The United States Marine Corps is built from the ground up on teamwork, from patrolling the crags and steep slopes in the mountains of Afghanistan, to passing out toys to needy children at Christmas time. Teamwork is the adhesive that holds the Corps’ foundation together.
Marines at Recruiting Sub-Stations Akron and Canton, Recruiting Station Cleveland, understand the great benefit of starting teamwork training early within their pool of enlistees, the young men and women waiting to attend recruit training. The two sub-stations held a field-meet on March 14 at Canton McKinley Park, Canton, Ohio, to show their respective pools why the Marine Corps team has had so much success.
While the young men and women in the delayed entry program stretched, Sgt. Joshua J. Rowe cut the brisk spring morning air with, “Today is all about teamwork.

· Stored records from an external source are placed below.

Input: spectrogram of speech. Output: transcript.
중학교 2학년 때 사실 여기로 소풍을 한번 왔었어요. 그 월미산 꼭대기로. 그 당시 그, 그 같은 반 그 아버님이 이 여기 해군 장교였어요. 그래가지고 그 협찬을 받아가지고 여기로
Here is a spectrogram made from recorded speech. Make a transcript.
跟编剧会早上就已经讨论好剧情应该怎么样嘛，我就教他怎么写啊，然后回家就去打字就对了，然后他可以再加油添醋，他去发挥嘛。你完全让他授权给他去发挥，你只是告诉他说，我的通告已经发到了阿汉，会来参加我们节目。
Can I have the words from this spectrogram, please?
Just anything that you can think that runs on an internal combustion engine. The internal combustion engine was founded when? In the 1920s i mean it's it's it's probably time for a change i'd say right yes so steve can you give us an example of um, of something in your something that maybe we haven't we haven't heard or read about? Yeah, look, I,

“Today you will be put on a team with a group of individuals you don’t know and still be expected to get the job done. You will work with them through the events, and you will eat chow with them, because these are your future brothers and sisters in the Corps. ”

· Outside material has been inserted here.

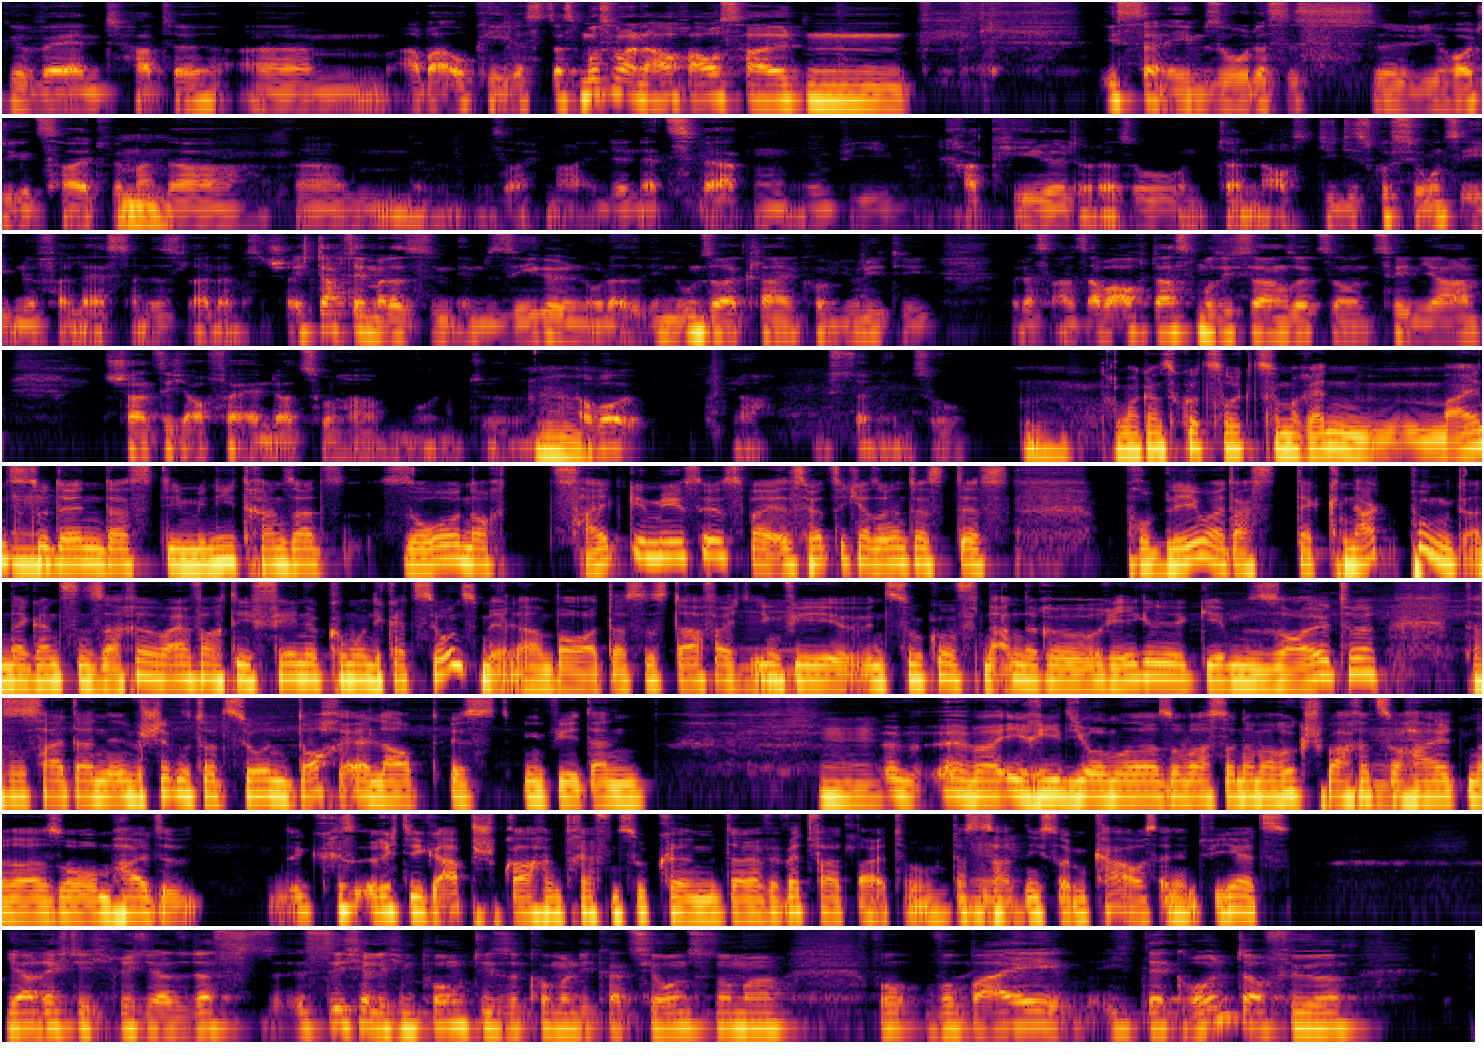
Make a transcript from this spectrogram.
gewähnt hatte. Ähm, aber okay, das, das muss man auch aushalten. Ist dann eben so, das ist äh, die heutige Zeit, wenn man mhm. da, ähm, sag ich mal, in den Netzwerken irgendwie krakeelt oder so und dann auch die Diskussionsebene verlässt, dann ist es leider ein bisschen schwer. Ich dachte immer, dass es im, im Segeln oder in unserer kleinen Community wäre das anders. Aber auch das, muss ich sagen, seit so in zehn Jahren scheint sich auch verändert zu haben. Und äh, ja. aber ja, ist dann eben so. Nochmal ganz kurz zurück zum Rennen. Meinst mhm. du denn, dass die Mini-Transat so noch zeitgemäß ist? Weil es hört sich ja so an, dass das Problem oder dass der Knackpunkt an der ganzen Sache war einfach die fehlende Kommunikationsmittel an Bord. Dass es da vielleicht mhm. irgendwie in Zukunft eine andere Regel geben sollte, dass es halt dann in bestimmten Situationen doch erlaubt ist, irgendwie dann mhm. über Iridium oder sowas dann nochmal Rücksprache mhm. zu halten oder so, um halt richtige Absprachen treffen zu können mit der Wettfahrtleitung. Dass mhm. es halt nicht so im Chaos endet wie jetzt. Ja, richtig, richtig. Also das ist sicherlich ein Punkt, diese Kommunikationsnummer. Wo, wobei der Grund dafür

The idea of taking the poolees out of their comfort zones is a very important step in helping to build their self confidence and leadership skills. Most of all, this will challenge their ability to swallow their pride, work with others and become successful together, explained Rowe, the recruiter from Permanent Contact Station New Philadelphia.
The poolees were formed into teams and participated in pull-ups, push-ups, crunches, and a 20-yard relay race. The teams moved to each event in a round-robin rotation. Points were awarded for each of the events within the rotation.

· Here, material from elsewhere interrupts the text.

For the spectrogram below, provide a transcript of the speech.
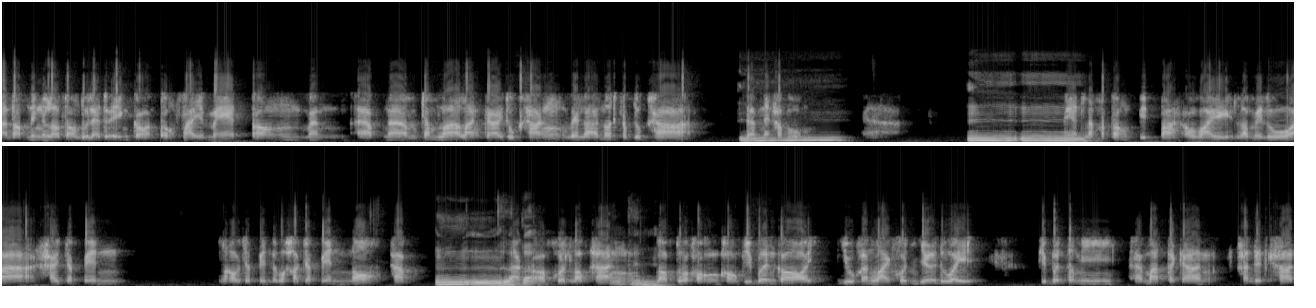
อันดับหนึ่งเราต้องดูแลตัวเองก่อนต้องใส่แมสต้องหมันอาบน้ำชำระร่างกายทุกครั้ง เวลานวดกับลูกค้าแบบนี้ครับผมอ่าอืมอืมแมสเราก็ต้องปิดปากเอาไว้ เราไม่รู้ว่าใครจะเป็น เราจะเป็นหรือว่าเขาจะเป็นเนาะครับ อืมอืมแล้แล้ววก็ก็คนรอบข้างป้องกันรอบตัวของของพี่เบิ้ลก็อยู่กันหลายคนเยอะด้วยพี่เบิ้ลต้องมีเอ่อมาตรการขั้นเด็ดขาด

After completing the four initial events, the teams were challenged again in a farmer’s carry relay race with 45-pound weights. Pitted head-to-head, the teams raced each other with tenacity and vigor.
With aching arms, legs and hands, the poolees faced each other in a tug-of-war tournament. As the final competition, the tug-of-war was a test of strength and agility that ensured all the poolees expended their last bit of energy as a team.
“It is important for the poolees to get the idea that in the Marine Corps, no one fails or succeeds alone. No one person is stronger than the weakest part of any team,” explained Staff Sgt. William R. LeMasters, the staff noncommissioned officer in charge of RSS Akron. “No matter where they go in the Marine Corps, they will have to work with people they aren’t familiar with and still be able to accomplish the mission at hand.”
After the physical portion of the field meet, the Poolees sat down with their teams to enjoy the finest Marine Corps chow: Meals, Ready-to-Eat. Marines like Pfc. Aaron Byard joined the poolees for lunch and told them about his recent experience, training at Marine Corps Recruit Depot Parris Island, S.C.
“Everything at boot camp is done as a team.” Byard said to a captive audience. “Whether you’re polishing brass for hours on end or firing on the rifle range, you’re always with your team.”
In closing, Byard told the poolees how teamwork played a large role in the crucible, the 3-day culminating exercise at recruit training.
“At Parris Island, you learn that the most powerful thing about teamwork is that the team is made up of individuals that come from all over the east coast. They come together from different places and backgrounds for the common good. That’s what the Marine Corps is all about.”